Binding transparency requirements helped ensure that Australia’s 2022 federal election had “much lower levels” of disinformation than in other countries, according to reports showing eight tech giants are “incrementally” improving their fight against misinformation.

Transparency reports covering the tech giants’ content enforcement activities during 2022 – which must be filed annually under the Australian Code of Practice on Disinformation and Misinformation (ACPDM) introduced by DIGI in February 2021 – highlighted a range of proactive work by Adobe, Apple, Google, Meta, Microsoft, Redbubble, TikTok, and Twitter that range from removing harmful content to disrupting disinformation campaigns.

Facebook parent company Meta alone flagged more than 9 million distinct pieces of content on its Australian site that were found to be false by independent third-party fact checkers, the company reported, while Microsoft’s Bing search engine applied “defensive search interventions” to block more than 45,000 queries that attracted over 1 million impressions last year alone.

Twitter outlined its work post Elon Musk takeover to improve community consultation about inaccurate content while TikTok substantially improved the percentage of misinformation content that was removed before viewers could see it – from 37.6 per cent in the first quarter of 2022, to 69.8 per cent in the fourth quarter.

And Google, the company reported, terminated over 100,000 accounts and disrupted more than 50,000 instances of the Chinese ‘dragonbridge’ influence campaign, which was designed to flood its services with disinformation on topics such as China’s COVID-19 outbreak and the Russia-Ukraine war.

The reports “represent summations of ongoing activity that is massively complex,” media consultant Hal Crawford said in releasing the documents, which he reviewed against the Code’s guidelines to evaluate the tech giants’ progress.

“Collating the information is a substantial task, and presenting it in a way that balances accuracy and readability is not easy,” he said, noting that on the whole the reports “continue to incrementally improve on the provision and presentation of information on the efforts of the Signatories to counter mis/disinformation on their platforms.”

Voice lessons

The functioning of the ACPDM dovetailed with proactive work conducted by the Australian Electoral Commission (AEC) during last year’s federal election, with the AEC formally engaging with Meta, Twitter, Google, Microsoft, and TikTok to streamline the referral of harmful content and misinformation for review and takedown.

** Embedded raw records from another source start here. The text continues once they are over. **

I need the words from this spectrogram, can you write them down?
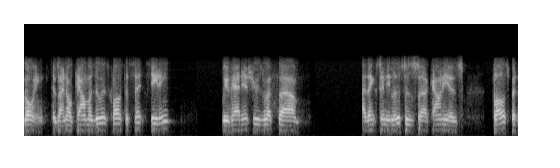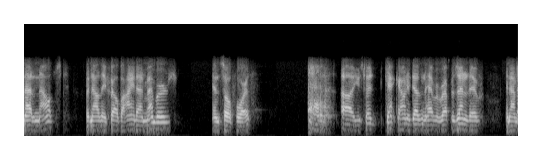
going because I know Kalamazoo is close to se- seating. We've had issues with. Um, I think Cindy Luce's uh, county is close but not announced, but now they fell behind on members and so forth. Uh, you said Kent County doesn't have a representative, and I'm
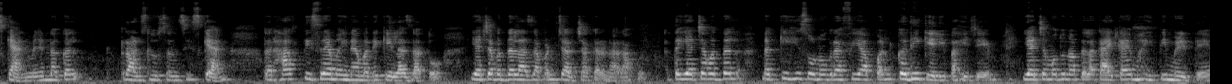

By increasing scrutiny of misinformation and facilitating its removal through “extensive electoral integrity work”, DIGI managing director Sunita Bose said, the ACPDM had “positively contributed to the AEC’s determination that [the 2022] election saw much lower levels of electoral mis and disinformation than in other like-minded democratic elections across the globe.”

Those learnings – which are detailed in the individual company reports and summarised in DIGI’s newly released ACPDM Annual Report – will now be applied to minimise or eliminate disinformation from the opposing campaigns around the Aboriginal and Torres Strait Islander Voice to Parliament, debate about which is heating up as a formal referendum nears before the end of this year.

In line with previous efforts around the 2022 Federal Election and 2023 Aston By-election, the AEC recently launched a new Disinformation Register to track disinformation around the Voice campaign.

Ensuring the proverbial fair fight will be a crucial goal of the code throughout the year, with firms like Apple highlighting their use of “careful and deliberate” human curation and vetting of publishers “to reduce the risk of harm that may arise from the propagation of disinformation and misinformation.”

An Apple partnership with transparency and credibility ratings firm NewsGuard, which expanded into the ANZ market in March, has provided “a more nuanced perspective on Apple News’s presence within the grater Australia news environment and the misinformation narratives spreading there.”

As one of just two industry misinformation codes in the world, Bose said the ACPDM had shown that industry transparency could be a powerful force – with a range of “bespoke structures” and new initiatives designed to further strengthen its protections and broaden its use by ever smaller content platforms.

Yet education remains as important as enforcement, she said – noting that just 14 complaints had been received through the dedicated complaints portal since its launch in October 2021.

“Content removal is often the focus when it comes to conversations about how we tackle misinformation,” she said, “but it is only one lever in how we effectively respond to the challenge holistically…. Research and education measures are essential to a whole of society response.”